A debate around the singing of controversial chants has come at a good time, according to comedian and broadcaster Patrick Kielty.
He was speaking after the women's football team was filmed singing 'Up the RA' after their World Cup qualifier win over Scotland.
Days later a group of people were also filmed singing the chant in Dublin Airport.
Patrick told The Hard Shoulder this is part of a much wider debate.
"Even the RA aren't singing Up the RA these days, it's a very weird thing," he said.
"Even the RA are going 'Up the social housing, let's not talk about the RA'.
"In a weird way it's timely; I think that it shows you the complexities of the island.
"The idea that you have 5,000 people getting together for a Shared Island Forum just a couple of weeks ago, and then you've got this sort of taking people's attention.
"I think if people have to ask themselves questions because of this, I think it's a good thing.
"It's something that we've had to do up North for years."
'People are who they are'
Patrick said there is no point being 'pearl-clutchy' about what happened.

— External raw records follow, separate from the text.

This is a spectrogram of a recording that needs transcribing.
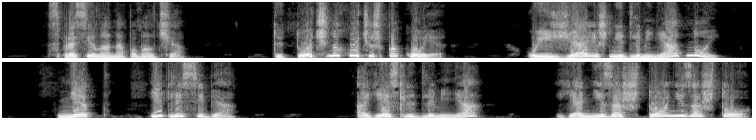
— спросила она, помолчав. — Ты точно хочешь покоя? Уезжаешь не для меня одной? — Нет, и для себя. А если для меня, я ни за что, ни за что.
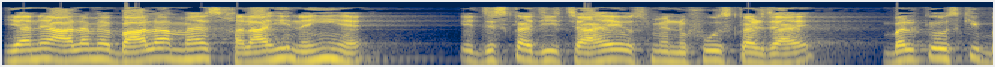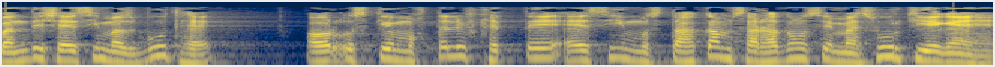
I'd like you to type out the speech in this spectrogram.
یعنی عالم بالا محض خلا ہی نہیں ہے کہ جس کا جی چاہے اس میں نفوذ کر جائے، بلکہ اس کی بندش ایسی مضبوط ہے اور اس کے مختلف خطے ایسی مستحکم سرحدوں سے محصور کیے گئے ہیں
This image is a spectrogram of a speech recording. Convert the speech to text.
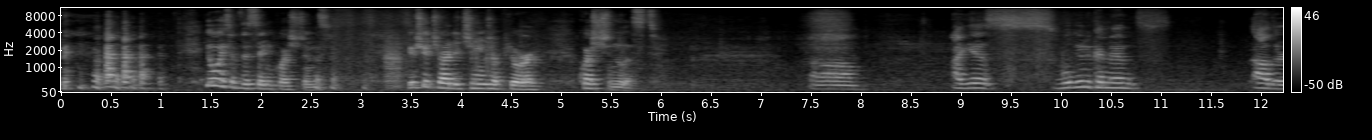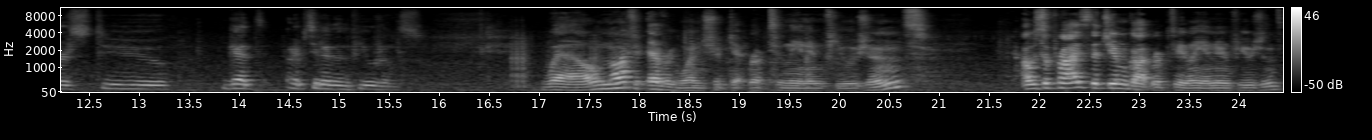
you always have the same questions. you should try to change up your question list. Um, I guess, would you recommend others to get reptilian infusions? Well, not everyone should get reptilian infusions. I was surprised that Jim got reptilian infusions.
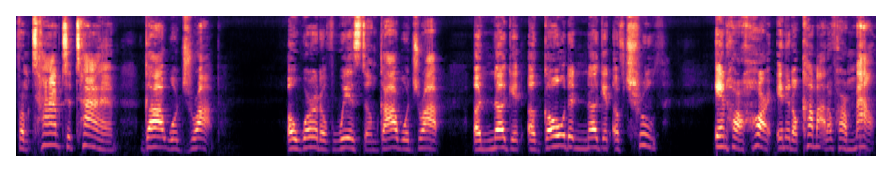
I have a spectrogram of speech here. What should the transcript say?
from time to time, God will drop a word of wisdom. God will drop a nugget, a golden nugget of truth in her heart and it'll come out of her mouth.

"I think it sort of falls very much into the idea of Three Green Fields; it's much easier to actually sing the rebel song about the united Ireland than kind of not to in order to have it.
"There's no point being pearl-clutchy about any of this - people are who they are and believe what they believe.
"It's weird the 'whataboutery' which has come out of it - what about this and what about that - I just feel that anybody can sing whatever they want, that is Orangemen and football supporters and football teams.
"Ultimately if anyone is remotely interested in a united Ireland, if you look at census results in the North, there's a huge chunk of people there in the middle which call themselves Northern Irish.
"If you're sitting in Dublin and somebody said: 'You know what lads, I think it's probably time for you to sit and think about rejoining Britain and the Commonwealth - and you had a Northern Ireland team in the dressing room singing The Sash - you'd probably go to yourself: 'Do I really want to be part of that?'
"I think it's a conversation that kind of needs to be had, and I think it's come at a timely point," he added.